Responsive Web Design is taking the interwebs by storm. It's a fairly new technique, or a least a technique that has only recently (2010) gained some mainstream recognition. This is mostly down to the very talented Ethan Marcotte and his brilliant article; “Responsive Web Design”, on A List Apart.
What does it mean?
Users no longer just use desktop browsers to view websites and browse the web. They now already use a variety of different devices such as; iPhone, Wii, TV, Smartphone, iPad, Netbook and much more.
A responsive website can automatically tailor the page layout to best suit the users viewing device. Thus giving them the best and most seamless experience.
Give it a whirl! If you're using a desktop browser on a fairly large screen, try re-sizing your browser to see how the layout changes on this page. If not, take a look at this page on your desktop/laptop and then check it out on a mobile device.
To quote Ethan Marcotte:
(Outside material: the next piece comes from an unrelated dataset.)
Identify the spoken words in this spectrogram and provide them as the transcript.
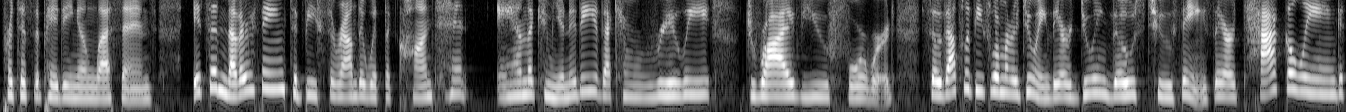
participating in lessons. It's another thing to be surrounded with the content and the community that can really drive you forward. So that's what these women are doing. They are doing those two things. They are tackling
“Rather than tailoring disconnected designs to each of an ever-increasing number of web devices, we can treat them as facets of the same experience. We can design for an optimal viewing experience, but embed standards-based technologies into our designs to make them not only more flexible, but more adaptive to the media that renders them.”
Optimise for mobile
There are many figures flying around the interwebs, like the one from Morgan Stanley (PDF link), posted in April 2010:
“Mobile Will Be Bigger Than Desktop Internet in 5 Years”
Using responsive website principals, one site can be created that dynamically changes to an optimal layout for a mobile device, or other platform. This is generally going to be more time (and budget) efficient than building and maintaining a separate mobile website.
This responsive method does not negate the need of having a separate mobile specific website. There is still very often the requirement and case for this, as you may want to serve up completely different experience, content and version on mobile devices.
For example, if you run a website for a travel booking site, your default website might contain a mixture of content like various promotions and deals, with the ability to search for flights and accommodation, plus adverts and other general information. Whereas on the mobile specific site, the user could be presented immediately with a simple interface directly into flight and accommodation searching and maybe a way to check the latest travel information or flight details.
There are a few instances when having a specific (none responsive) mobile website can be an issue. For example, say you are looking at a clothing site on your smartphone (m.marksandspencer.com) and see an item that a friend might be interested in, so you decide to forward the URL. Problem is, you've just send them a link to a mobile specific site and they happen to open that link on their desktop machine with a large screen display. They're now getting an experience that just doesn't make sense and is quite poorly laid out for a desktop.
Granted, this isn't the end of the world, but it will become an issue, especially with more mobile specific sites appearing.